Cognitive:

  • Recall, collect, and integrate information from a variety of sources.
  • Measure, calculate, and reason data.
  • Problem-solve and think critically in order to apply knowledge and skill.
  • Communicate verbally, and through reading and writing, with individuals from a variety of social, emotional, cultural, and intellectual backgrounds.
  • Relay information in oral and written form effectively, accurately, reliably, and intelligibly to individuals and groups, using the English language.
  • Report verbally and in writing client data to members of the healthcare team.

 

Physical-Motor:
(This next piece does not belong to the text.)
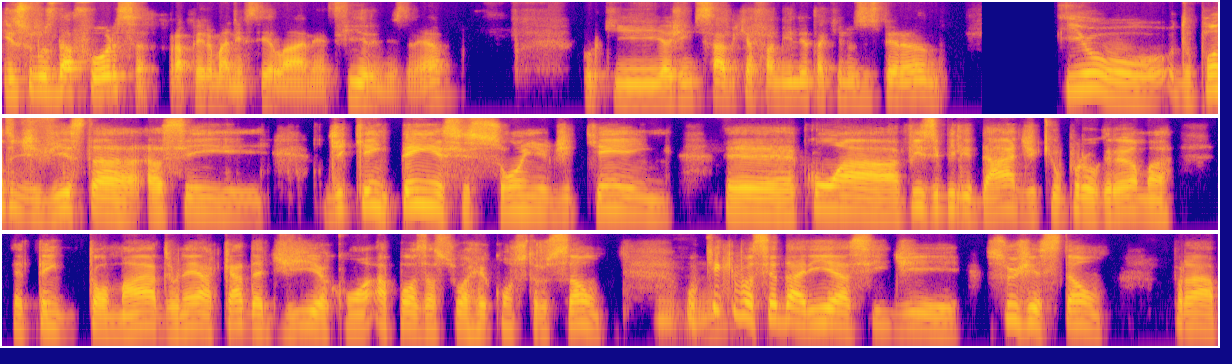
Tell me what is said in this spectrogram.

  • Coordinate fine and gross motor movements.
  • Coordinate hand/eye movements.
  • Maintain balance from any position.
  • Negotiate level surfaces, ramps, and stairs.
  • Negotiate uneven surfaces
  • Function with both hands free for performing psychomotor tasks.
  • Maneuver in small areas.
  • Attend to cognitive and psychomotor tasks for up to 8-12 hours.
  • Lift and move patients weighing up to 250 pounds (with a partner), with and without adjunct equipment.
  • Step up to heights of 14 inches (entry into ambulance)

 

Examples of learning activities found in the EMT curriculum and related to industry standards:

  • Transfer patients/clients in and out of bed from stretchers and wheelchairs.
  • Control a fall by slowly lowering client to the floor.
  • Perform cardiopulmonary resuscitation (CPR)
  • Lift or move (turn, position) clients or objects, pull or push objects, weighing up to 250 pounds (with a partner), and maintain a “medium activity level” as defined by the State of Oregon Department of Insurance Index of occupational characteristics.
  • Reach to shoulder or higher level to place or access equipment such as intravenous fluid bags, bend or squat to access equipment below bed level.
  • Carry equipment and supplies to the client bedside.
  • Manipulate small equipment and containers, such as syringes, vials, ampules, and medication packages, to administer medications.
  • Dispose of needles in sharps container.
  • Complete assigned periods of clinical practice (8-24 hour shifts, days, evenings, or nights).

 

Sensory:

  • Acquire information from demonstrations and experiences, including but not limited to information conveyed through online coursework, lecture, small group activities, demonstrations, and application experiences.
  • Collect information through observation, listening, touching, and smelling.

 

Examples of learning activities found in the EMT curriculum and related to industry standards:

  • Detect changes in skin color or condition, (pale, ashen, grey, or bluish).
  • Detect a fire in the client care environment.
  • Observe clients in a room from a distance of 20 feet away.
  • Detect sounds related to bodily functions using a stethoscope.
  • Observe and collect data from recording equipment and measurement devices used in client care.
  • Communicate with client and members of the healthcare team.
  • Detect unusual odors of bodily fluids.
  • Detect smoke from burning materials.
  • Detect changes in skin temperature.
  • Detect unsafe temperature levels in heat-producing devices used in client care.
  • Detect anatomical abnormalities, such as subcutaneous crepitus, edema, changes in skin color.

 

Behavioral:

  • Demonstrate emotional stability to function effectively under stress and adapt to changing environments.
  • Maintain effective, mature, and sensitive relationships with others.
  • Examine and modify one’s own behavior when it interferes with others or the learning environment.
  • Possess attributes that include compassion, empathy, altruism, integrity, honesty, responsibility, and tolerance.

 

Examples of learning activities found in the EMT curriculum and related to industry standards:

  • Exercise judgment; meet acceptable timeframes for client care deliver, and adapt to rapidly changing client care environments.
  • Accept accountability for actions that resulted in client care errors.
  • Deal effectively with interpersonal conflict if it arises; maintain effective and harmonious relationships with members of the healthcare team.